We all know the feeling when an external assessment is coming up. The scurrying search for documents, the interminable hours of scanning, the crossing of eyes and slurping of teas…
But what about internal audits? Your colleagues do these. They’re all on your side so you’re bound to get a free pass on some of those pesky details, right?
For an organisation or lab that holds accreditation with NATA or certification to an ISO standard, internal audits are a mandatory requirement for holding onto that endorsement.
ISO requirements state that there must be an audit program in place, with audit results reported to management. So maybe that free pass you’re hoping for might not be what management are looking for from an internal audit. They’d like to know the problems first, before the external auditors.
Other requirements are that the audit must be documented and reports retained. Any problems identified must be promptly addressed and actions taken.
Know your why
But other than compliance, there are good reasons why a business should carry out internal audits.
For instance, audits can investigate the cause of problems. They can check that actions put in place to prevent these problems re-occurring are working.
Plus, the business can identify opportunities to improve the system or its implementation.
So why are you doing audits? Certainly, it’s for compliance, and maybe it’s to investigate problems. But also, it’s an effective method of providing insights and a basis to add value and improvement.
Regular and often
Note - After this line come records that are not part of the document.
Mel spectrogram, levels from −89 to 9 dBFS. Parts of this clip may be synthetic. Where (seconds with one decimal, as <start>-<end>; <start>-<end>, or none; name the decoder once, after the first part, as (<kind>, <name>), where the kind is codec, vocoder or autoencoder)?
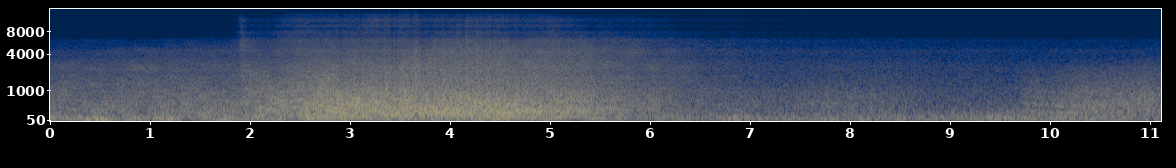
0.0-3.3 (codec, DAC); 4.6-6.9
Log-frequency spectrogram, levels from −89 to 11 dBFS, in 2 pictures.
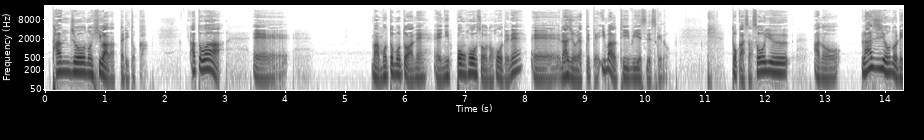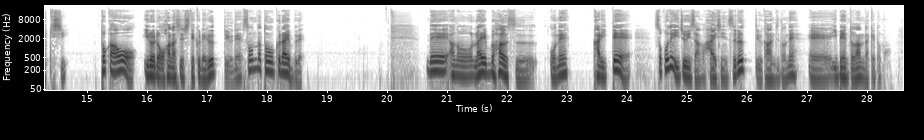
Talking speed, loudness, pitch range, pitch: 305 characters per minute, -20 LUFS, 105-160 Hz, 120 Hz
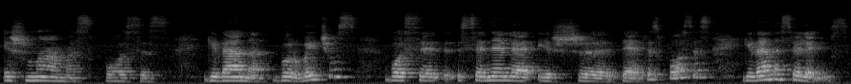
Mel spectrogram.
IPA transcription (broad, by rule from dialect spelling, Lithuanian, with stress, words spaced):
ɪʃ ˈmɑːmɐs ˈpoːsʲeːs ɡʲiːˈʋʲæːnɐ ˈbʊrbɐɪˌt͡ʃʲuːs ʋuɔ sʲɛ sʲɛˈnʲæːˌlʲɛː ɪʃ ˈtʲæːtʲeːs ˈpoːsʲeːs ɡʲiːˈʋʲæːnɐ sʲɛˈlʲæːˌnʲuːs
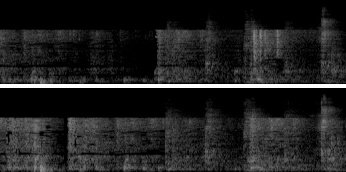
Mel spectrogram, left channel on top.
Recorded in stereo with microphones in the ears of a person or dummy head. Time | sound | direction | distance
1.6 | running footsteps | 15° right (ahead or behind) | 5.5 m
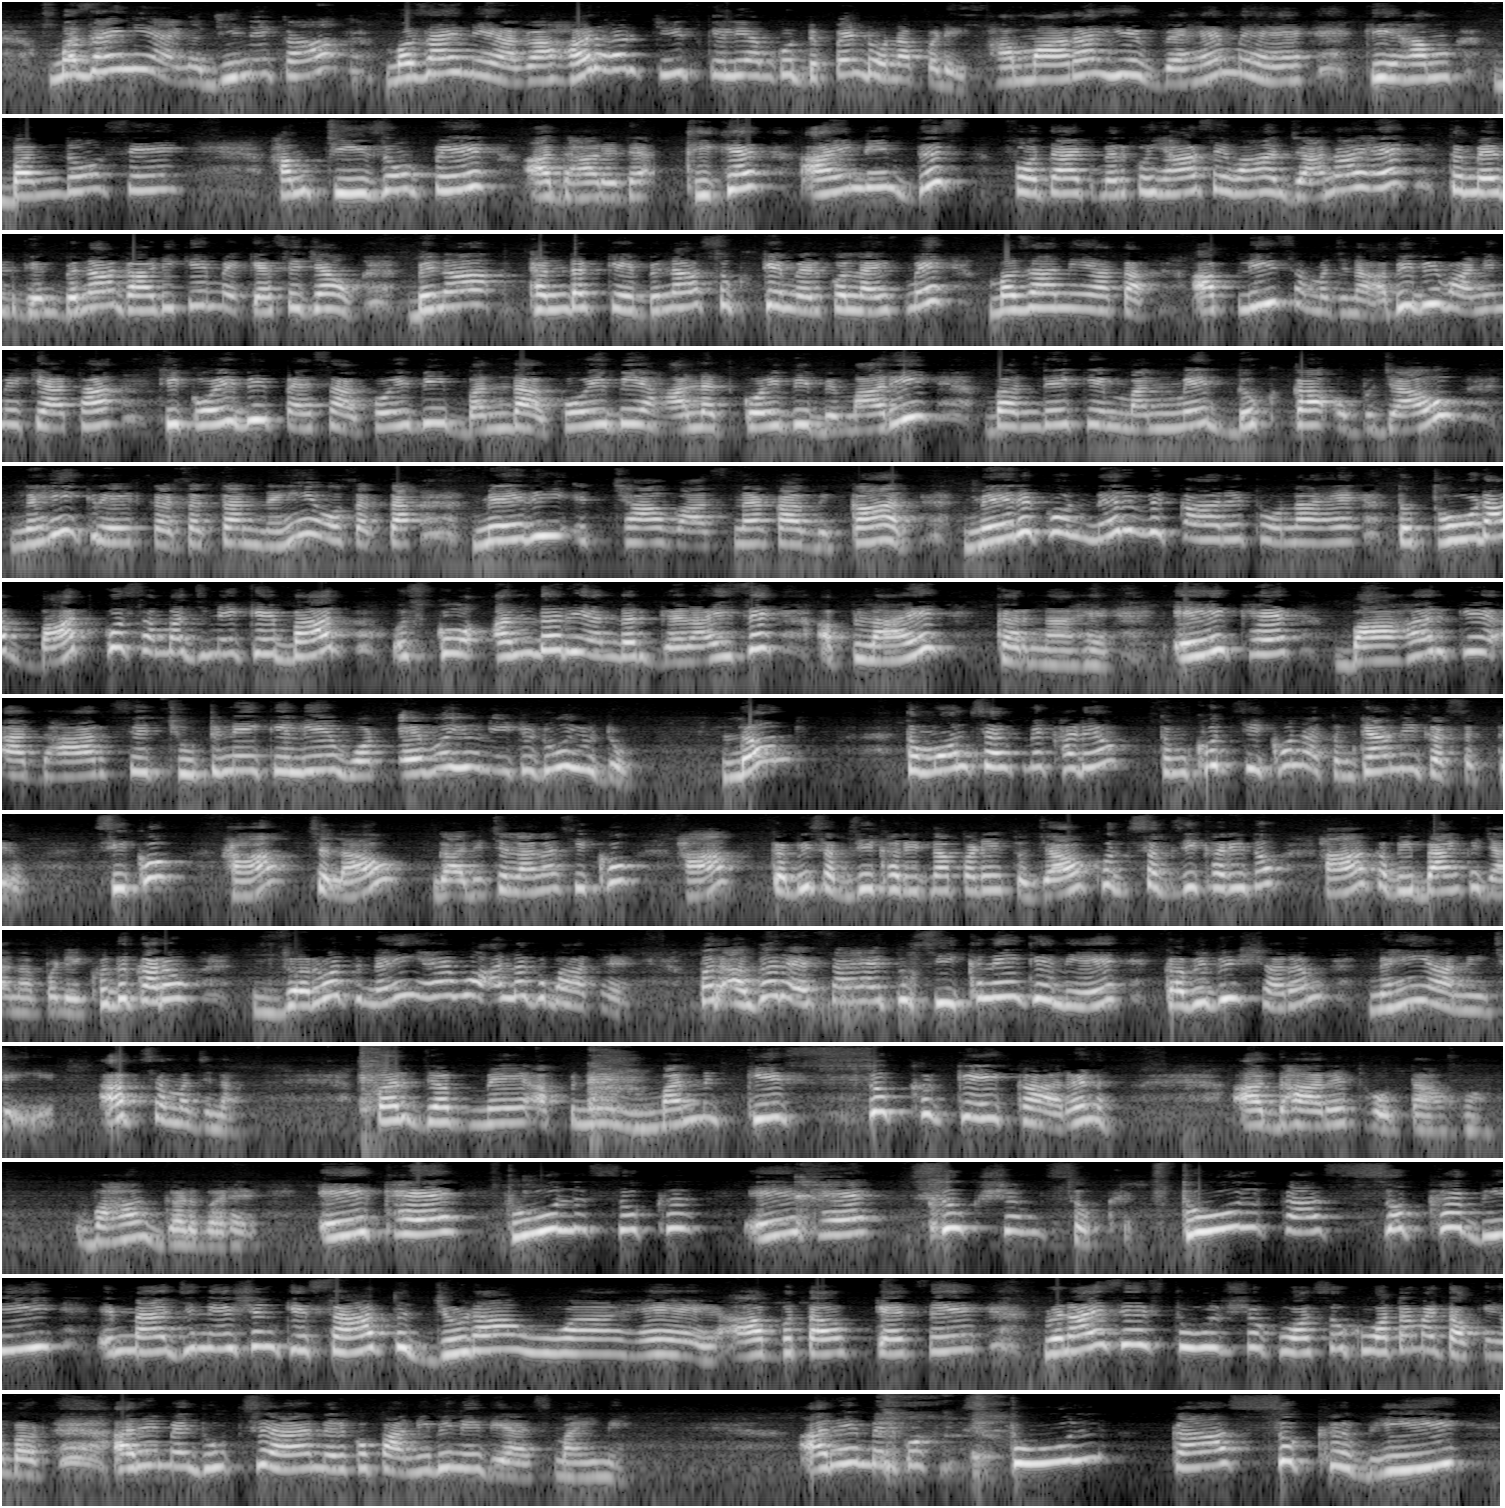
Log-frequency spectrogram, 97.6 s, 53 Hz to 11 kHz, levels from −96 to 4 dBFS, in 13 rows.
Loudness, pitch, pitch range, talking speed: -16 LUFS, 335 Hz, 290-405 Hz, 165 wpm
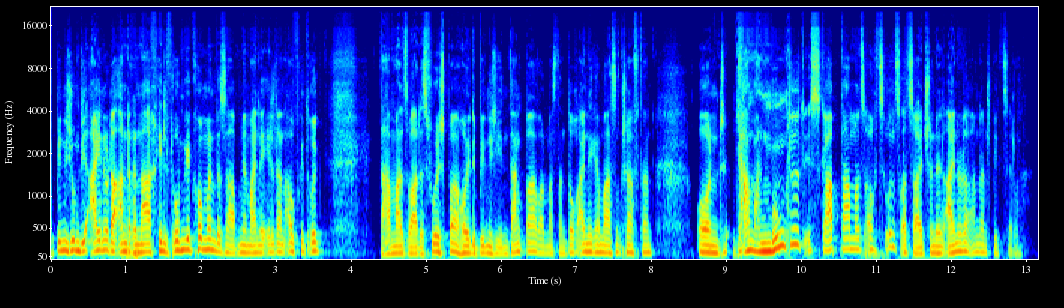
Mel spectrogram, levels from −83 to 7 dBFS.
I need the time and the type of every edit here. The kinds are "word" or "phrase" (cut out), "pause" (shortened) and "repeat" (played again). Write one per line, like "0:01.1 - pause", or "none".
0:01.6 - word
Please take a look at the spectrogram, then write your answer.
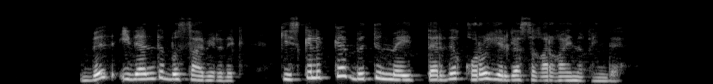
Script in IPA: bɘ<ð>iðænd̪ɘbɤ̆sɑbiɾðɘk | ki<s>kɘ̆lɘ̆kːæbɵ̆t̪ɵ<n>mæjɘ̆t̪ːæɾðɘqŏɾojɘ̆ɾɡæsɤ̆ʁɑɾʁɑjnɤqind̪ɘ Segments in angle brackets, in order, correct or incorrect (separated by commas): correct, correct, correct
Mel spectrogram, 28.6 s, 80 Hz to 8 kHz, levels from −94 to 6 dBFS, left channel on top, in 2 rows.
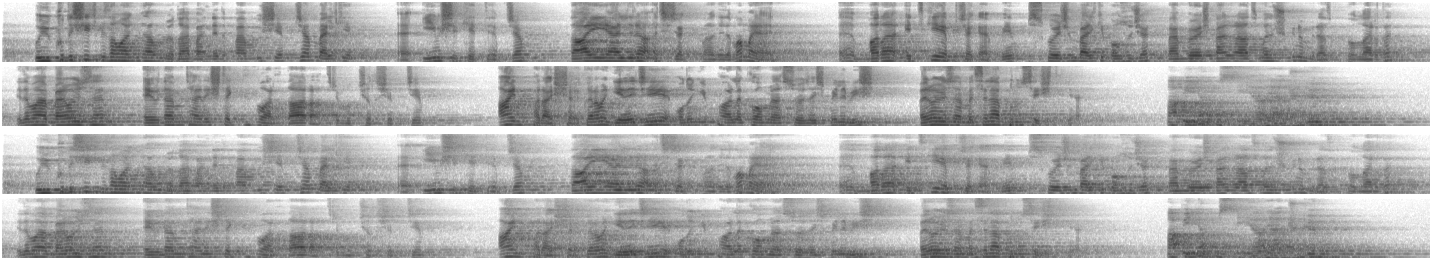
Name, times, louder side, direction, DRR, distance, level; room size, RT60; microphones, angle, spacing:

Like brushing your teeth, internal audits should occur regularly and often. An annual internal audit blitz sometimes serves no purpose other than annoying staff and increasing tension. Keep your audits short and simple.
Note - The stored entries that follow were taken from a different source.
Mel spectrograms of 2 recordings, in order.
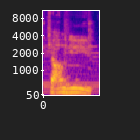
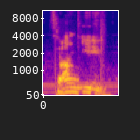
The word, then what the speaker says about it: Zhangyu: By the way, the pronunciation is Zhangyu. What was it again? What was it called again? Zhangyu. So imagine it's Jang and then You, Zhangyu.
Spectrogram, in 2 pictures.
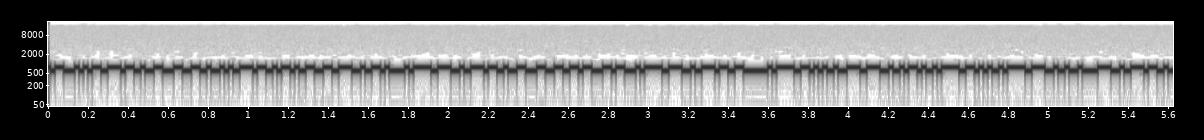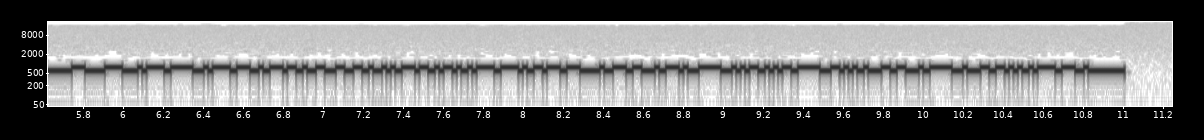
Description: RTTY (45.45 baud, 170 Hz shift), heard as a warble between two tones, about 690 Hz centre. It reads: … WIJ DINGEN WILLEN VERANDEREN, MOETEN WIJ DE MACHTSSTRUCTUREN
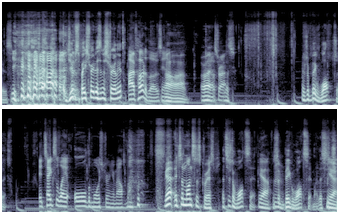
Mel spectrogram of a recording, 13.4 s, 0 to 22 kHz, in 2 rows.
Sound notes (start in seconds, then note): 0.3 laughing; 4.7 crunching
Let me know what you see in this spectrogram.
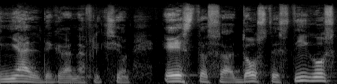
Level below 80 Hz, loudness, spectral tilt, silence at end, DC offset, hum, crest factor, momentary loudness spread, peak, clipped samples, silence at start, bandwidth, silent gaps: -64 dBFS; -26 LUFS; -2 dB/octave; 0 s; under 0.1%; none; 22 dB; 14 LU; -6 dBFS; under 0.1%; 0 s; over 20 kHz; none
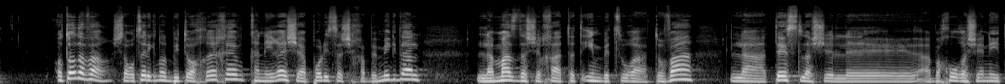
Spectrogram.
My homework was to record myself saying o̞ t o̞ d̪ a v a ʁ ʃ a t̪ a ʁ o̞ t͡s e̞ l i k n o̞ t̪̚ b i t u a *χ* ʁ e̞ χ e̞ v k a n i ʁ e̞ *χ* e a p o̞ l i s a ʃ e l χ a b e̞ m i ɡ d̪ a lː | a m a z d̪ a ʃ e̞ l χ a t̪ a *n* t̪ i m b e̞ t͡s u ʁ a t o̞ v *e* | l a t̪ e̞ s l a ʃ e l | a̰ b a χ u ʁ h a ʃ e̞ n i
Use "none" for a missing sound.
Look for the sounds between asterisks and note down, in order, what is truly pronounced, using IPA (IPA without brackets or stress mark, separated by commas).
χ, ʃ, none, a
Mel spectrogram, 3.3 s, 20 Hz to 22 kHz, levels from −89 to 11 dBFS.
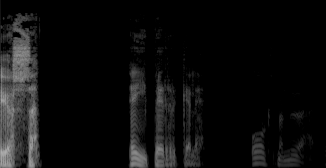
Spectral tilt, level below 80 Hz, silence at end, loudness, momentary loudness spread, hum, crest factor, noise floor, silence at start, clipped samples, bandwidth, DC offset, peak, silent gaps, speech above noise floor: -2.5 dB/octave; -64 dBFS; 1.65 s; -30 LUFS; 23 LU; none; 28 dB; under -90 dBFS; 0 s; under 0.1%; 16 kHz; under 0.1%; -6 dBFS; none; over 59 dB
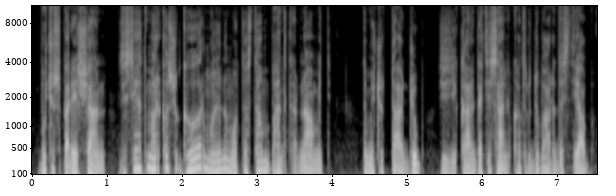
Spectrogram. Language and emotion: Kashmiri, fearful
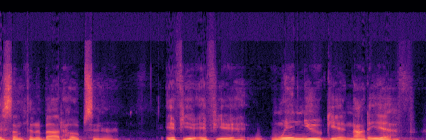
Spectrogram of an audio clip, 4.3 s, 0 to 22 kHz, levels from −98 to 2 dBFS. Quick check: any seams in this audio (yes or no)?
no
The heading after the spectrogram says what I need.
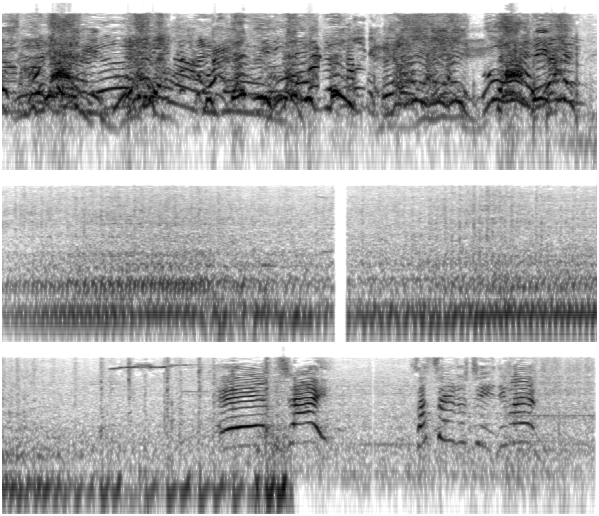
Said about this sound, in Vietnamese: Cấm Hương mới biết đi xe mà sao đi máu thế chứ này.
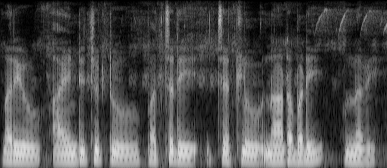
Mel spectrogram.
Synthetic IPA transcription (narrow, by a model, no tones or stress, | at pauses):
mɐɾijuaːiɳʈit͡ʃuʈːupɐt͡ʃːɐɽit͡ʃeʈlunaːʈɐbɐɽiunːɐʋi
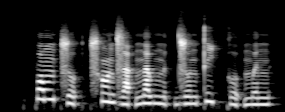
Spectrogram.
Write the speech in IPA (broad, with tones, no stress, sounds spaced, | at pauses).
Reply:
p ɔ˦ m t͡s o˨ ʔ t͡sʰ ɔ̃˦ d͡z a˨ ʔ n̪ a˧ w n̪ ə˨ t̚ d͡z o˧ n t̪ i˦ ʔ k o˨ ʔ m ə˧ n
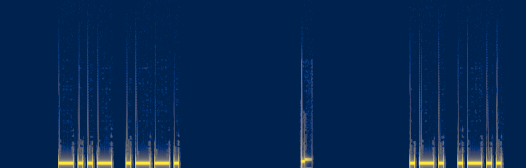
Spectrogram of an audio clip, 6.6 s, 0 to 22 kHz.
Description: Morse code, heard as a keyed tone, about 20 wpm, 700 Hz. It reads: XP RL
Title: Top Two Letter Combinations in Words 20wpm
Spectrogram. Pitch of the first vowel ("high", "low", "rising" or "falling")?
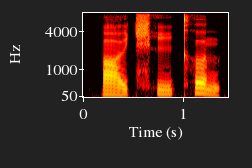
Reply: low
For those tasked with carrying out internal audits, obviously preparation is critical. But what else do you need?
Here are some tips to guide your internal audit travels.
Know your scope
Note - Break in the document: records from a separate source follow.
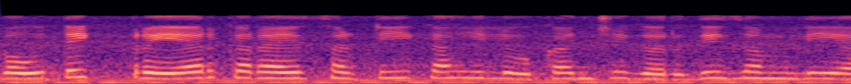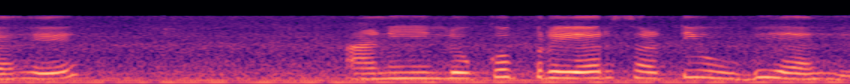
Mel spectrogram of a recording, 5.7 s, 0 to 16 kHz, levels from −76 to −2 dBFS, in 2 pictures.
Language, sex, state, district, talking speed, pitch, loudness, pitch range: Marathi, female, Maharashtra, Gondia, 150 wpm, 255 Hz, -16 LUFS, 235-270 Hz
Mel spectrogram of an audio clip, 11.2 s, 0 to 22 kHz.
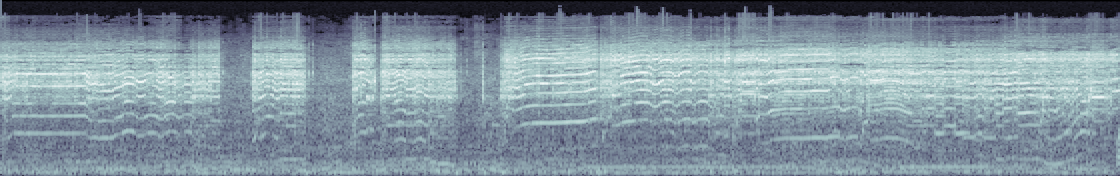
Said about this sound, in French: Mais figure-toi qu'il y a des gugus qui ont inventé une pédale qui contrôle la distorsion avec un arc électrique de 3000 volts. Ah non, non, non, ça t'électrocute pas, Pompidou, ça fait ça.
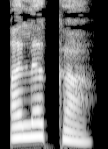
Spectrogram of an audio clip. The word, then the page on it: ಅಲಕ: Kannada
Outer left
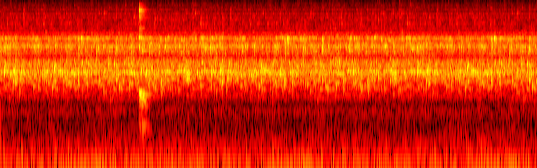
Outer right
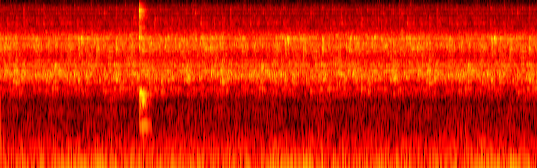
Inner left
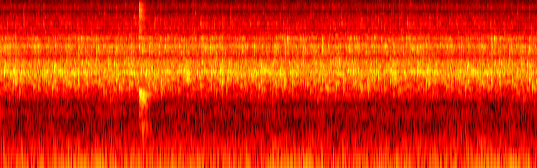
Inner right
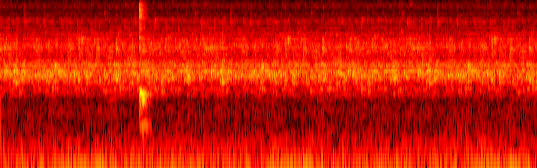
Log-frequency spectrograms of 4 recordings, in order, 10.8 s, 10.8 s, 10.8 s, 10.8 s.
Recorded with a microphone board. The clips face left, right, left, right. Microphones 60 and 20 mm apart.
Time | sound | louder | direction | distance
0.0 | running water | outer left 7 dB, inner left 9 dB | 70° left (ahead or behind) | 0.9 m
2.8 | a cowbell | outer left 2 dB, inner left 4 dB | 30° left (ahead or behind) | 1.1 m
This gives you a clear picture of what to audit. Stepping outside the scope for the auditee is inefficient and confusing. It can also make them feel awkward and like they’re being set up.
Develop your plan and break the process down into manageable steps. The truth is out there.
Know your tools
Do you know what the auditor’s tools are? Make sure you have everything you need for carrying out a successful audit.
These include the procedure, standard, checklist and a document to write down findings.
Should it be you?
Auditing is about perseverance not persecution. Before you get started, be honest – are you the right person for the job?
For example, do you:
- Have the people and technical skills and the right mindset?
- Know how to ask questions and what questions to ask?
- Deal with resistant or reluctant people in a diplomatic manner?
- Pay attention to details?
These are critical skills for making the most of an internal audit opportunity.
Even if you have some training, have the self-awareness to be honest about this point.
You know the culture of your organisation and you CAN handle the truth. You may need courage to raise difficult matters because even if your colleagues are reluctant to share, you can’t be.
But remember you’re not Picard facing down the Borg – this is about fact finding, not fault finding.
Also remember that a well-designed audit will reveal any weaknesses in a process – there’s no need to go hunting for them.
Listening is a highly underrated skill but a vital one for an auditor. Allow the auditee time to formulate their response. Don’t assume or make something up because you want to get through the audit. Have patience!
Remember this is also an opportunity to discuss issues faced by the auditee. People know their own roles and are the best source of information for improvement.
For example, they may have identified a gap in the system which could result in an issue further down the track. Or they could have ideas about recording of information using a new piece of technology.
Everyone has expertise and this should be sought and valued.
Once you’ve completed your audit, communicate the results promptly. Don’t leave auditees in the dark about the outcome.
Be sure to put emphasis on the right, important things.
Keep in mind you’re not an external auditor – balance positives and negatives.
Maybe you need help
Hiring a consultant to carry out internal audits can be remarkably effective.
A consultant can undertake the audit with no preconceptions. They bring all the skills minus the emotion. And using a consultant means meeting compliance requirements without your staff losing time undertaking a task that isn’t focussed on their core activities.
We do offer internal audit training and the details are on our training page. Or you can let us step in and take care of your internal auditing needs.
Contact us for an obligation free discussion about how we can help your business work better and smarter. Email email@example.com or phone Maree on
0411 540 709 for confidential support and advice.
Remember, you don’t have to do this alone!